As human exploration prepares to go beyond Low Earth Orbit, NASA’s Biological and Physical Sciences Division (BPS) is shifting its research priorities towards work that will enable organisms to Thrive In DEep Space (TIDES). These efforts will focus on determining the effects of multiple deep-space stressors, including deep space radiation and reduced gravity on multiple animal models.

Selected studies involve, but are not limited to, efforts to 1) characterize the ability of dietary countermeasures to mitigate the negative effects of radiation exposure in mammals, 2) determine how exposure to various types of space-relevant radiation affects cognitive and neurological function, and 3) how exposure to simulated levels of fractional and hyper-gravity impact animal physiology.

The selection of these awards was made possible through a collaboration between BPS and the Space Radiation Element of the NASA Human Research Program, which will provide access to the NASA Space Radiation Laboratory at Brookhaven National Laboratory for many of the awarded studies.

Twelve investigators from eight institutions in seven states will conduct these space biology investigations. Six of these awards are to investigators new to the Space Biology Program within BPS. When fully implemented, about $3.55 million will be awarded in fiscal years 2023-2026.

Craig Willis, Ph.D. Ohio University,
The Effect of Different Genetic Mutations and Pharmacologic Interventions on Transcriptional Responses to Spaceflight in C. elegans

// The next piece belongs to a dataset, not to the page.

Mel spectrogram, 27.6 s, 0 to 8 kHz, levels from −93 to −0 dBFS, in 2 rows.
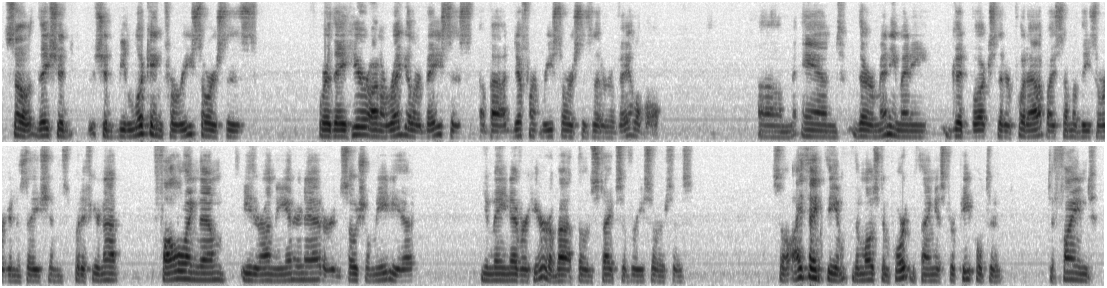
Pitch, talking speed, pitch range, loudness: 130 Hz, 165 wpm, 120-140 Hz, -19 LUFS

Marie Mortreux, Ph.D. Beth Israel Deaconess Medical Center, Inc.,
Circadian Rhythm Disruption and Gravitational Disturbance in a Lunar Mission Analog: Consequences for Muscle Function During and After the Mission

Seward Rutkove, Ph.D. Beth Israel Deaconess Medical Center, Inc.,
Acute and Long-Term Effects of Combined Radiation and Partial Unloading on Neurological and Musculoskeletal Systems in Male and Female Rats

Ashley Blackwell, Ph.D. Eastern Virginia Medical School,
Feasibility study: Use of Neural Networks to Predict Adaptability and Multiday Performance Saving in Dual Motor-Cognitive Tasks After Exposure to Space Flight Stressors

Heather Allaway, Ph.D. Louisiana State University and A&M College,
Insights Into the Impacts of Continuous, Low Dose-Rate Neutron Radiation Exposure on Maternal and Fetal Skeletal Physiology

Anand Narayanan, Ph.D. Florida State University,
Partial Gravity and Sex-Difference Effects on the Venous Circulation

Janani Iyer, Ph.D. NASA Ames Research Center,
Sex-Specific Physiological and Transcriptomic CNS Responses to Combined Effects of Spaceflight Stressors in Drosophila Melanogaster

Elizabeth Blaber, Ph.D. Rensselaer Polytechnic Institute,
Unraveling the Role of Mitochondrial Dysfunction and Senescence on Inhibition of Tissue Regeneration During Spaceflight and Amelioration by a Novel Countermeasure, PQQ

Sylvain Costes, Ph.D. NASA Ames Research Center,
Characterization of Female Reproductive Health Risks for Long-Duration Spaceflight Using Federated Machine Learning

Joshua Alwood, Ph.D. NASA Ames Research Center,
Integrated CNS Assessment in Rodent Models of Altered Gravity and Irradiation

Caralina Marin de Evsikova, Ph.D. Bay Pines Foundation, Inc.,
Stressors to Spaceflight: Identification of Transposon-Driven Changes to Gene Networks in GeneLab Data

Cassandra Juran, Ph.D. NASA Ames Research Center,
Sustained Effects of Spaceflight on Anemia and Severity of Effects Dependency on Age